  12. Thanks so much for taking the trouble to post that very detailed explanation, Monty. (I've removed the second comment which seemed to duplicate what you have already said)

    I'll be covering the book - along with Beverley's - soon!

  13. My view is .../ No scientific proof .../ You either believe or just don’t .../ Steiner said ...
    It only takes fools to believe in guru’s. Love many subjects you cover, Fiona, and try to contribute posts with a fair amount of tolerance and a wish to understand the very different points of view, but some of the comments to this very contribution are just an offense to human intelligence. Will 2011 be the year of the Pre-Neanderthal?
    I hope not and wish YOU at least a very prosperous 2011, many surprises in the wine world, a lot of enjoyment, with or without sulphur. May 2011 be full of healthy grapes and sane winemakers, of a solid market and sturdy livers, lots of water where needed, and some additional sunshine for the regions lacking it.

  14. My post was not meant to be offensive, Luc, and re-reading it I still struggle to understand how it could be interpreted that way. I am also doing my best to read your post positively, and trust that you did not mean to suggest I am Pre-Neanderthal, and that my contribution to this discussion was an offense to human intelligence. That would not be very nice at all, now would it? I am sure you are really a decent bloke.

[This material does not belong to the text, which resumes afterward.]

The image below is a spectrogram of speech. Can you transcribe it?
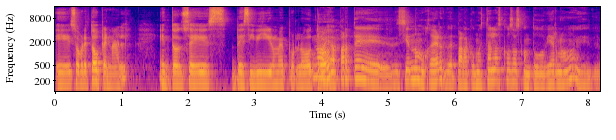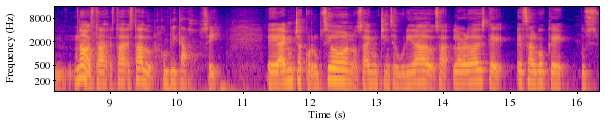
eh, sobre todo penal. Entonces decidí irme por lo otro. No, y aparte, siendo mujer, para cómo están las cosas con tu gobierno. Eh, no, está, está, está duro. Complicado. Sí. hay mucha corrupción, o sea, hay mucha inseguridad. O sea, la verdad es que es algo que, pues,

    Fiona first raised the question of whether scientific proof was relevant, and I was responding to that question in what I consider to be a considered and appropriate manner.

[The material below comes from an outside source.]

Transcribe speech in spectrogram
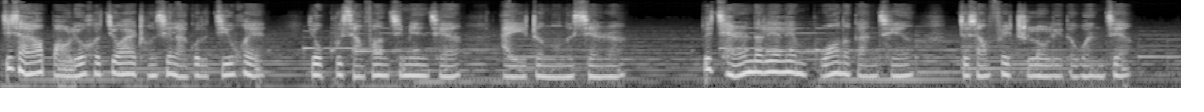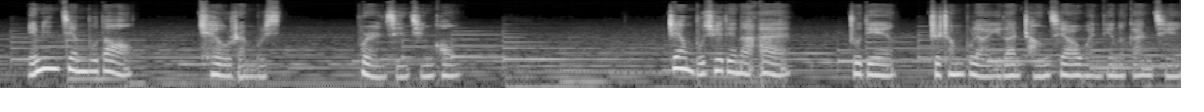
既想要保留和旧爱重新来过的机会，又不想放弃面前爱意正浓的现任。对前任的恋恋不忘的感情，就像废纸篓里的文件，明明见不到，却又忍不不忍心清空。这样不确定的爱，注定支撑不了一段长期而稳定的感情。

  15. Luc, I love you but the tone of your comments was out of order. You're perfectly entitled to your opinion that there's no basis for biodynamic tasting days whatever just try and be a bit more tactful about it.

    Sorry Steve if you felt put out. Please don't be discouraged from contributing to other discussions

  16. How is a root, leaf, flower, or fruit day calculated? By what train of reasoning? Seems like a lot of believers and not much discussion on methodology.